Liberals have always been known by different names as they responded to new political and social circumstances.
Hayek published the bestselling Road to Serfdom in 1944. “It is necessary,” he wrote in an impassioned introduction, “to state the unpalatable truth that it is Germany whose fate we are in some danger of repeating.” On this view, liberal socialism was a contradiction in terms. The role of government was not to be kind or generous but to protect the freedom of the individual. Western civilization was “an individualist civilisation.” True liberal principles derived from the ideas of English individualism. Liberal socialism, on the other hand, was a German import, stemming from the ideas of Bismarck’s advisors, and was a danger to Western civilization. It would invariably lead to “serfdom” and “totalitarianism,” a relatively new word at the time.
Despite such efforts, only two years later Hoover acknowledged defeat. With discernible bitterness, he conceded: “We do not use the word ‘liberal.’ The word has been polluted. . . . Liberalism was founded to further more liberty for men, not less freedom. Therefore, it was militant against the expansion of bureaucracy, against socialism and all of its ilk.” Similarly, in a 1948 speech titled “What Is a Liberal?,” Republican Senator Robert Taft complained that a word “which used to be a sound Anglo-Saxon word with a clear meaning, has lost all significance.” Contrary to the administration’s use, “the word ‘liberal’ in the political sense certainly does not connote ‘generous.’” The “basic meaning” remained pure and simple: “someone in favor of freedom.” Hayek eventually gave up on the word too. In 1950, he moved to the University of Chicago, where he accepted a position as professor in the Committee on Social Thought. There he inspired, among others, the U.S. economist Milton Friedman and eventually became a favorite of those we now call libertarians. To this day, many of his followers claim that they are the true—“classical” or “orthodox”—liberals, and Hayek himself has adopted at various points the label of a “consistent liberal,” a “neoliberal,” or a “radical.”
By mid-century, both versions of liberalism—Dewey’s as well as Hayek’s—had, for better or worse, become “the American creed.” As Lionel Trilling remarked in the preface to The Liberal Imagination (1950), liberalism in the United States had become “not only the dominant but even the sole intellectual tradition.”
From the beginning, liberalism was a highly contentious concept. As they do today, its critics claimed that it destroyed religion, the family, and the community: it was morally lax and hedonistic. Defenders were just as emphatic; to them it stood for freedom, equality, and the public good. But liberals often disagreed about how to translate these principles into practice. How broad should the franchise be? Which freedoms should be guaranteed? And what should the role of government be in the economy?
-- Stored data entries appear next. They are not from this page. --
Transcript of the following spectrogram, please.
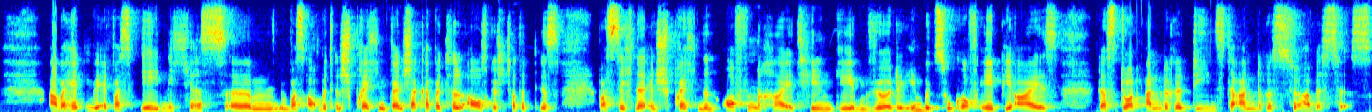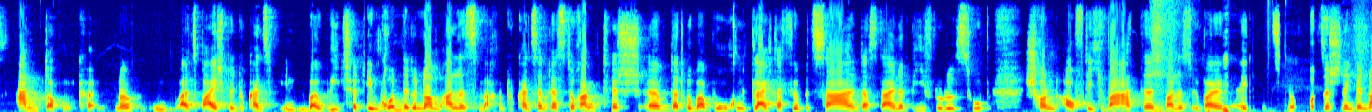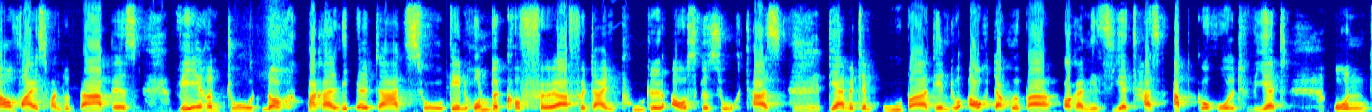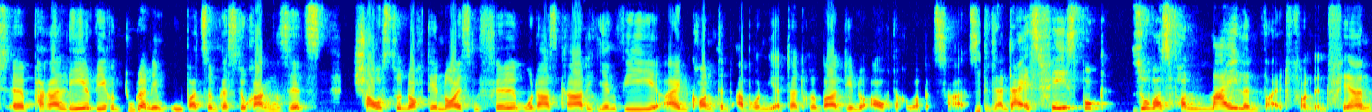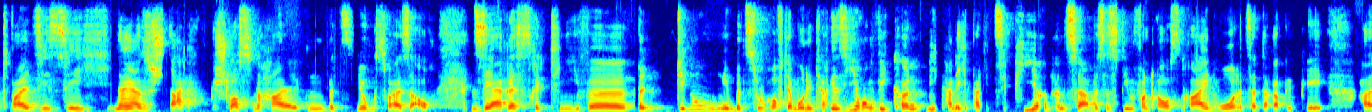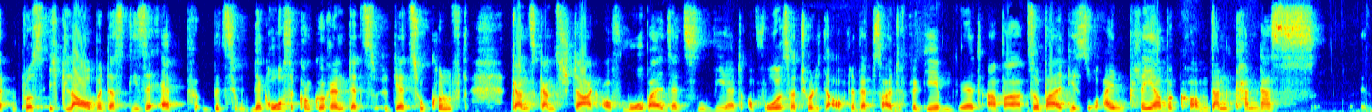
aber hätten wir etwas Ähnliches, ähm, was auch mit entsprechend Venture Capital ausgestattet ist, was sich einer entsprechenden Offenheit hingeben würde in Bezug auf APIs, dass dort andere Dienste, andere Services andocken können. Ne? Als Beispiel, du kannst über WeChat im Grunde genommen alles machen. Du kannst einen Restauranttisch äh, darüber buchen, gleich dafür bezahlen, dass deine Beef Noodle Soup schon auf dich wartet, weil es über Positioning genau weiß, wann du da bist, während du noch parallel dazu den Hundekoffer für deinen Pudel ausgesucht hast, der mit dem Uber, den du auch darüber organisiert hast, abgeholt wird. Und äh, parallel, während du dann im Uber zum Restaurant sitzt, schaust du noch den neuesten Film oder hast gerade irgendwie einen Content abonniert darüber, den du auch darüber bezahlst. Da, da ist Facebook sowas von meilenweit von entfernt, weil sie sich, naja, stark geschlossen halten, beziehungsweise auch sehr restriktive Bedingungen in Bezug auf der Monetarisierung, wie, können, wie kann ich partizipieren an Services, die wir von draußen reinholen, etc. pp. halten. Plus, ich glaube, dass diese App, der große Konkurrent der, der Zukunft, ganz, ganz stark auf Mobile setzen wird, obwohl es natürlich da auch eine Webseite für geben wird. Aber sobald die so einen Player bekommen, dann kann das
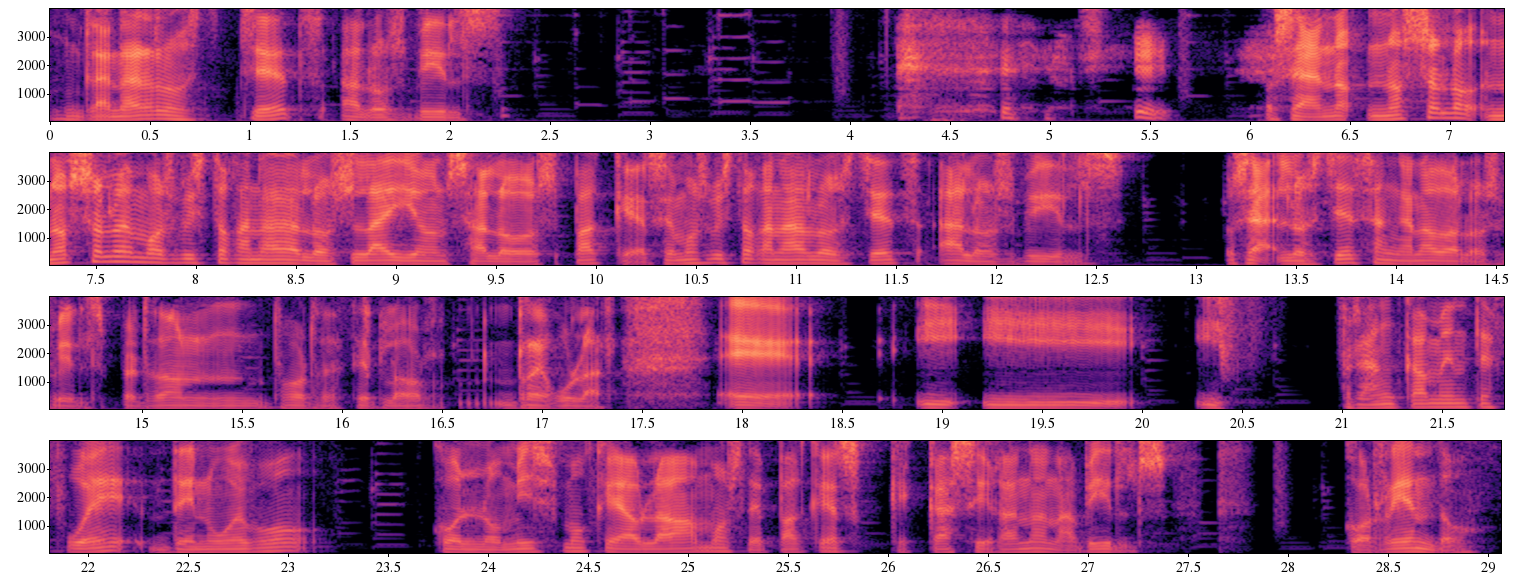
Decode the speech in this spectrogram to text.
ganar a los Jets a los Bills. sí. O sea, no, no, solo, no solo hemos visto ganar a los Lions a los Packers, hemos visto ganar a los Jets a los Bills. O sea, los Jets han ganado a los Bills, perdón por decirlo regular. Eh, y, y- y francamente fue de nuevo con lo mismo que hablábamos de Packers que casi ganan a Bills. Corriendo.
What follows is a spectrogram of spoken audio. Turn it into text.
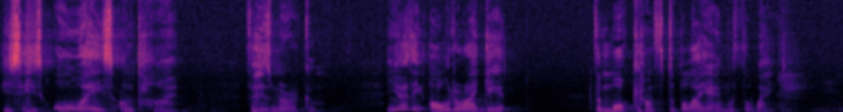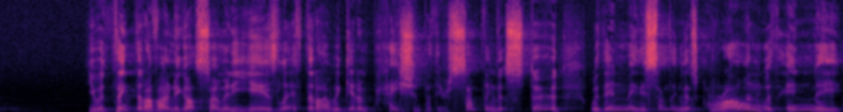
He's, he's always on time for his miracle. And you know, the older I get, the more comfortable I am with the wait. You would think that I've only got so many years left that I would get impatient, but there's something that's stirred within me. There's something that's growing within me.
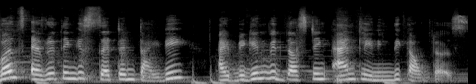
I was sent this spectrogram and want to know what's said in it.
Once everything is set and tidy, I begin with dusting and cleaning the counters.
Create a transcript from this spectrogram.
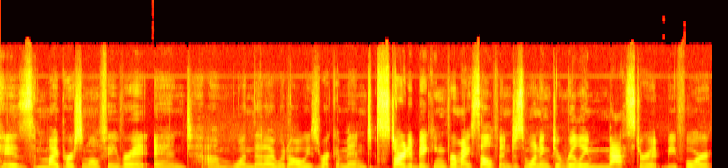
is my personal favorite and um, one that I would always recommend. Started baking for myself and just wanting to really master it before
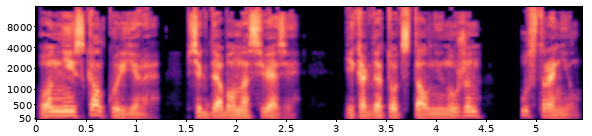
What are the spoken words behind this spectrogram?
«Он не искал курьера, всегда был на связи, и когда тот стал не нужен, устранил».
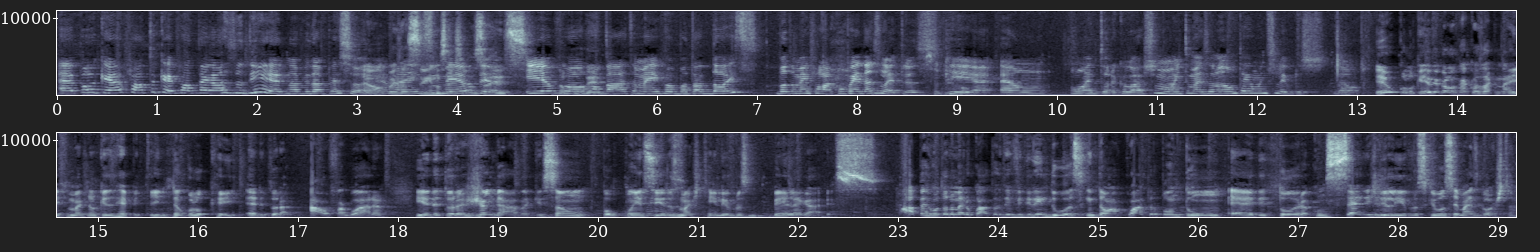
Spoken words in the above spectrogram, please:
É porque falta o quê? Falta o negócio do dinheiro na vida da pessoa. É uma né? coisa Mas, assim, não sei se meu vocês Deus. E eu vou roubar também, vou botar dois. Vou também falar a Companhia das Letras, Sempre que é, é um- uma editora que eu gosto muito, mas eu não tenho muitos livros dela. Eu coloquei, eu ia colocar Kozak Naif, mas não quis repetir. Então eu coloquei editora Alfaguara e editora Jangada, que são pouco conhecidas, mas tem livros bem legais. A pergunta número 4 é dividida em duas. Então a 4.1 é a editora com séries de livros que você mais gosta.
The predicament faced by today’s Democrats is therefore not a new one. History tells us that liberals have always been known by different names as they responded to new political and social circumstances. Some have called themselves “progressive,” while others have preferred “socialist.” The boundaries between these terms have been porous, their meanings changeable. If there is a moral to be drawn from this history, it is that even where they argued over the meaning of “true liberalism,” liberals were strongest when they found common ground—especially in the face of authoritarian rulers and demagogues. The 2018 U.S. midterm elections will put that pattern to the test once again.